Moreover, the history of these agencies, especially the MJIB (known during the Martial Law era as the Garrison Command) makes such activities seem plausible. Wiretapping has always been widespread in Taiwan, and as recently as Chen Shui-bian’s term in office, the KMT accused him of carrying out quite similar election-related operations. Amid such accusations, a law to prohibit misuse of the intelligence agencies was enacted for the first time in 2005. Ma made a very specific point of including in his inauguration speech in 2008 that under his Administration, illegal wiretapping would not be tolerated, showing that he understood this to be a current issue.This story is reverberating across the international media, so Tedards' piece is timely. AP had a story the other day; today it was the Guardian, whose article is worth accessing because of the pricelessly loony picture of Ma Ying-jeou they used. BBC also wrote a good piece on it. I've often argued that BBC's pro-China stance is a problem of the editors and not of the correspondents in the field, and their take is good evidence. The article ends with:

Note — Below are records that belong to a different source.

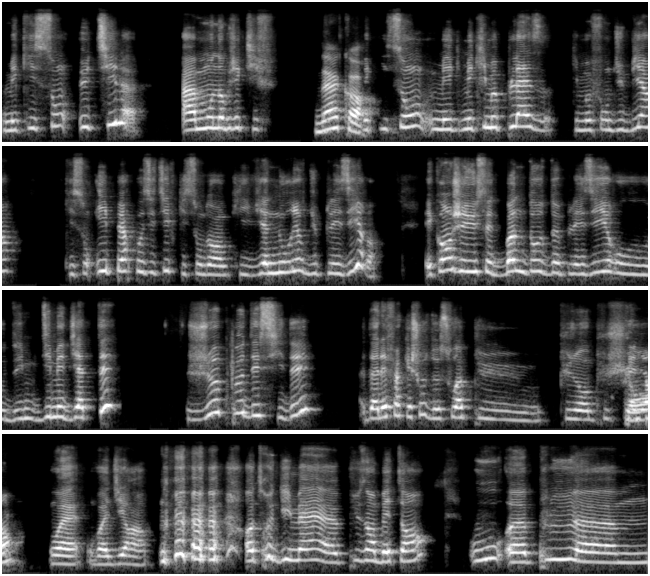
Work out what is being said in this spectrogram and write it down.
mais qui sont utiles à mon objectif. D'accord. Mais qui, sont, mais, mais qui me plaisent, qui me font du bien, qui sont hyper positifs, qui, sont dans, qui viennent nourrir du plaisir. Et quand j'ai eu cette bonne dose de plaisir ou d'immédiateté, je peux décider d'aller faire quelque chose de soit plus, plus, plus chiant, ouais, on va dire, hein. entre guillemets, euh, plus embêtant ou euh, plus, euh,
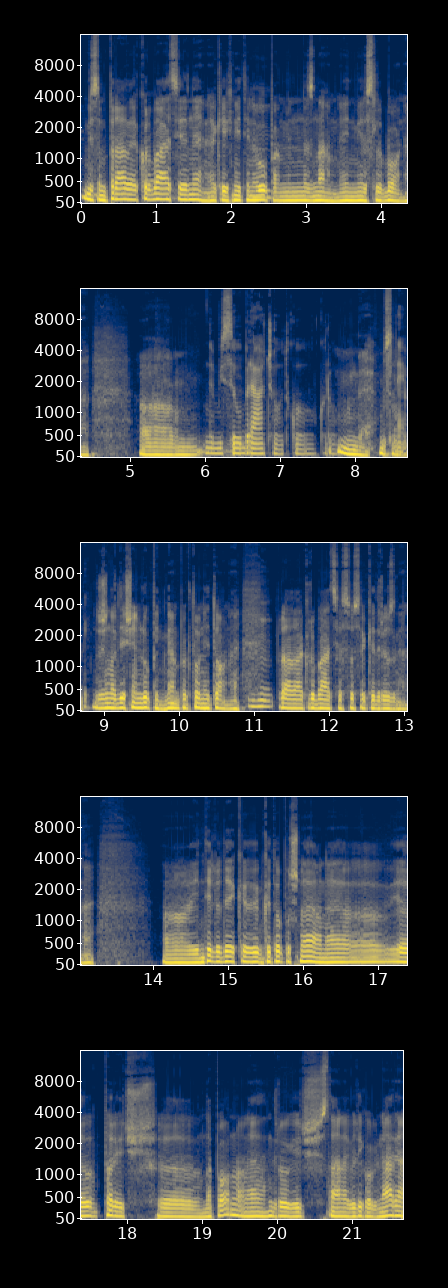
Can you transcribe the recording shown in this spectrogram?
Mislim, prave akrobacije ne, ne, ki jih niti ne mm. upam in ne znam, ne, in mi je slabo. Ne. Um, da bi se obračal tako okrog. Ne, mislim, ne že narediš en looping, ne, ampak to ni to. Ne. Mhm. Prave akrobacije so vse kaj drugega. Uh, in te ljudje, ki, ki to počnejo, ne, je prvič uh, naporno, ne, drugič stane veliko gnarja,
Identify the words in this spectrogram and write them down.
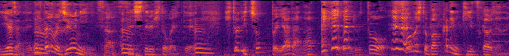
嫌じゃない、うん。例えば10人さ、うん。接してる人がいて、うん。1人ちょっと嫌だなって人がいると その人ばっかりに気使うじゃない、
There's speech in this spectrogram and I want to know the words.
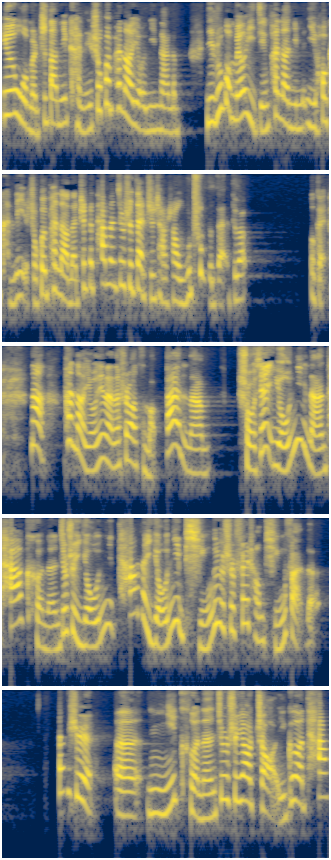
因为我们知道你肯定是会碰到油腻男的，你如果没有已经碰到，你们以后肯定也是会碰到的。这个他们就是在职场上无处不在，对吧？OK，那碰到油腻男的时候要怎么办呢？首先，油腻男他可能就是油腻，他的油腻频率是非常频繁的，但是呃，你可能就是要找一个他。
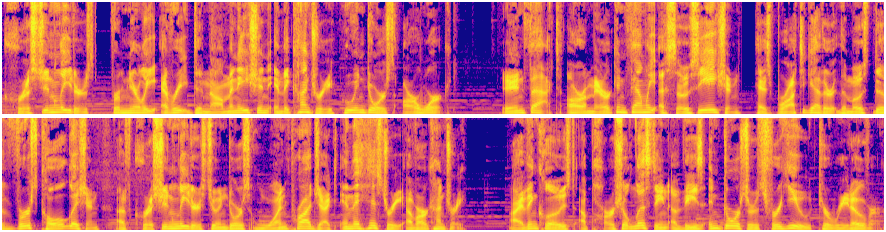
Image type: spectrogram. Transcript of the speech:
Christian leaders from nearly every denomination in the country who endorse our work. In fact, our American Family Association has brought together the most diverse coalition of Christian leaders to endorse one project in the history of our country. I've enclosed a partial listing of these endorsers for you to read over.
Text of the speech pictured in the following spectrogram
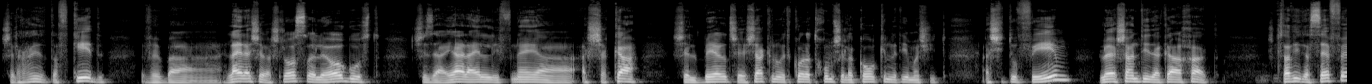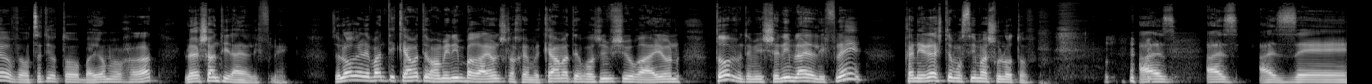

The two intelligence agencies have not explained why they allegedly gathered information about potential votes Ms Tsai could get from her supporters, says the BBC's Cindy Sui in Taipei.Note the subheading there -- "improving ties." Nothing in the text discusses "improving ties". The correspondent didn't mention it. Somewhere an editor inserted that reflexively, because the article mentioned Ma Ying-jeou, who is reflexively associated with "improving ties." This error neatly captures BBC's reflexive support for the pro-China side. Note that the reporter, Cindy Sui, ends the piece on spying allegations by affirming the claim that the agents were collecting data on voting patterns.
The president has denied receiving any information about Ms Tsai. His campaign spokesman has said that the allegations were without evidence and irresponsible.
The jostle between the two candidates is being closely watched by the US and China.
Our correspondent says that Taiwan's relations with China could take a turn for the better or the worse depending on who is elected.
The last paragraph is wrong, of course -- China relations will take a turn for the better or worse depending on what China does. They could well take a turn for the worse if Ma is elected and China decides it wants to annex Taiwan NOW. D'oh.
- KMT is continuing to push the Yuchang case and is now attempting to paint Tsai as another Chen. I'm lovin' it.
- Ben argues that "boring" is the wrong word for this election.
- Frozen Garlic blogs on Su, Lu and the 1997-8 election campaign in Taipei County.
- Matt Gibson interviews the wonderful Steve Crook about his guidebook and travel writing.
- USTDC, a great blog which I really enjoy, thanks one and all for the Best Blog Award.
[Taiwan] Don't miss the comments below! And check out my blog and its sidebars for events, links to previous posts and picture posts, and scores of links to other Taiwan blogs and forums! Delenda est, baby.